We took a week off and visited Comitán, the third largest city in Chiapas. Staying at Hacienda de Los Angeles was a pleasure and the girls especially appreciated the indoor pool. The entrance to Comitán is a beautiful divided highway with beautiful multi-colored bougainvilleas dividing the north/south roads. At red lights street artists juggled and danced, asking for a peso or two from motorvehicles and tour buses. About 45 minutes from the Guatemalan border, Comitán receives a fair amount of traffic.
We arrived in Comitán as a church parade made its way to the 16th century Iglesia de Santo Domingo amidst beautiful flowers and homemade fireworks being fired off. Built next to the town square, the church is an imposing presence. We ate at one of the many restaurants facing the town square and enjoyed Mexican food anew.
With many sites to visit in the area, we had a great time. The staff secured for us the services of Migel-Angel, our private tour guide for two days. With Migel-Angel, we went to The Lakes of Montebello, the ruins of Chinkultic and Tenam Puente, and the waterfall, El Chiflón.
The Lakes of Montebello, or Lagunas/Lagos de Montebello, are a series of lakes and cenotes on the border with Guatemala. Half of the 50 lakes are in Mexico and the other half in Guatemala. We visited (in order of the photos below) Lagos Montebello, Laguna Agua Tinta, Cinco Lagos, Lagos Pajoj, Lago Internaciona, and Dos Cenotes. The history runs deep, with human sacrifices offered by the Mayan people to the southern lake of Dos Cenotes. With rain falling periodically the azure colors of the lakes did not quite show, but it was impressive nonetheless. Migel-Angel took us into Guatamala in the town of Tziscao, and being so remote, there were no border patrol. We bought some trinkets and the girls confused Guatemala and guacamole...

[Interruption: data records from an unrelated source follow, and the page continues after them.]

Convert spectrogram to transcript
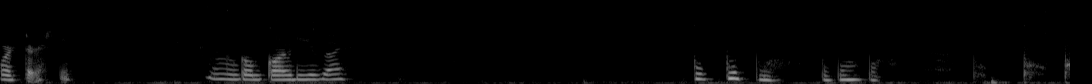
or thirsty. I'm gonna go guard you guys. Boop boop. Boop boom boom. Boop.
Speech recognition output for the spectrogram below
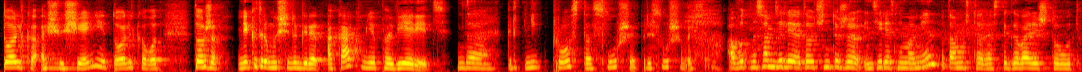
Только ощущение, только вот тоже некоторые мужчины говорят, а как мне поверить? Да. Говорит, не просто слушай, прислушивайся. А вот на самом деле это очень тоже интересный момент, потому что раз ты говоришь, что вот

Much rain made a visit to Chilkultic impossible as the river one has to cross within the ruines was in flood. The little we saw impressed us. Besides a meso-american ball-game court (Here--on Youtube) and HERE), there were numerous "mounds"--overgrown pyramids and temples--everywhere. Workers were in the process of clearing some of the mounds.

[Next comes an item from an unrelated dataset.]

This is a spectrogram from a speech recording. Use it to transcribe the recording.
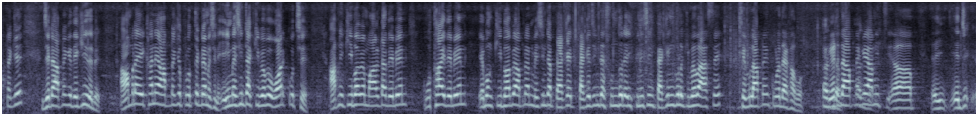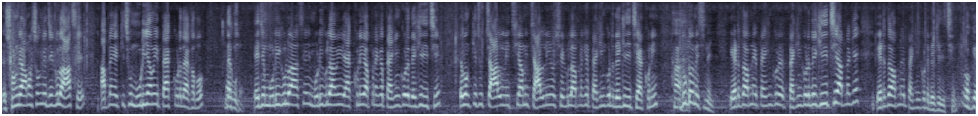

Still raining, Migel-Angel took us the next day to Tenam Puente and El Chiflón. Tenam Punte is a very impressive Mayan Ruin, covering about 2 square kilometers with three ball-game courts. Built in 600AD and abandoned in 1200AD, Tenam Puente struck me more than Palenque, a site we visited in June. What amazed us the most is that the site is totally non-comercialized. You cannot even buy a t-shirt or anything else for that matter. We shared the ruins with another family and started climbing ancient pyramids and walls. Only in Mexico will you be allowed to walk over ruins and of course there were no guard rails. First "discovered" in 1925 by Franz Blom (See Na-Bolom House on the primary San Cristoval page), many of the ruins remain hidden beneath thick forest with large trees. One of the pyramids remains of religious importance today with rituals taking place at the pyramid where a Mayan cross was placed in modern times. Knowing that the ruins were not even 100y old in terms of discovery truly felt as if we were priviledged. As I said, I enjoyed Tenam Punte more than Palenque, mostly because Palenque felt over-exploited by venders and tour guides.
After Tenam Puente, we left for El Chiflón, a prominent waterfall about 40 minutes from Comitán. We descended down a mountain pass and into tropical Mexico. The same rain that caused Chilkultic to be inaccesible placed El Chiflon in flood. What would have been blue river water became a brown foamy torrent. With sweaty bodies we walked 1.3km up a canyon to be shrowded in mist rain. We could not even see the primary falls. What impressed me the most was the girls who walked uphill in sweltering heat without complaint, only to be drenched upon arrival at the primary falls. Returning to the van with Migel-Angel, the girls did some zip-lining througth the forest canopy for less than $3 (US) a person.
Comitán was an enjoyable stay and the bus-ride from San Cristobal to Comitán ($20US for a family of 4 return) was professionally conducted and trouble-free.
Some images from Comitán, the Lakes of Montebello, the ruins, and El Chiflón.
The girls singing along with an 5-piece band
Lagos de Montebello
We declined the invitation to go "kayaking"
El Chiflón (through a mist-covered lens)
Jami zip-lining too fast for my focus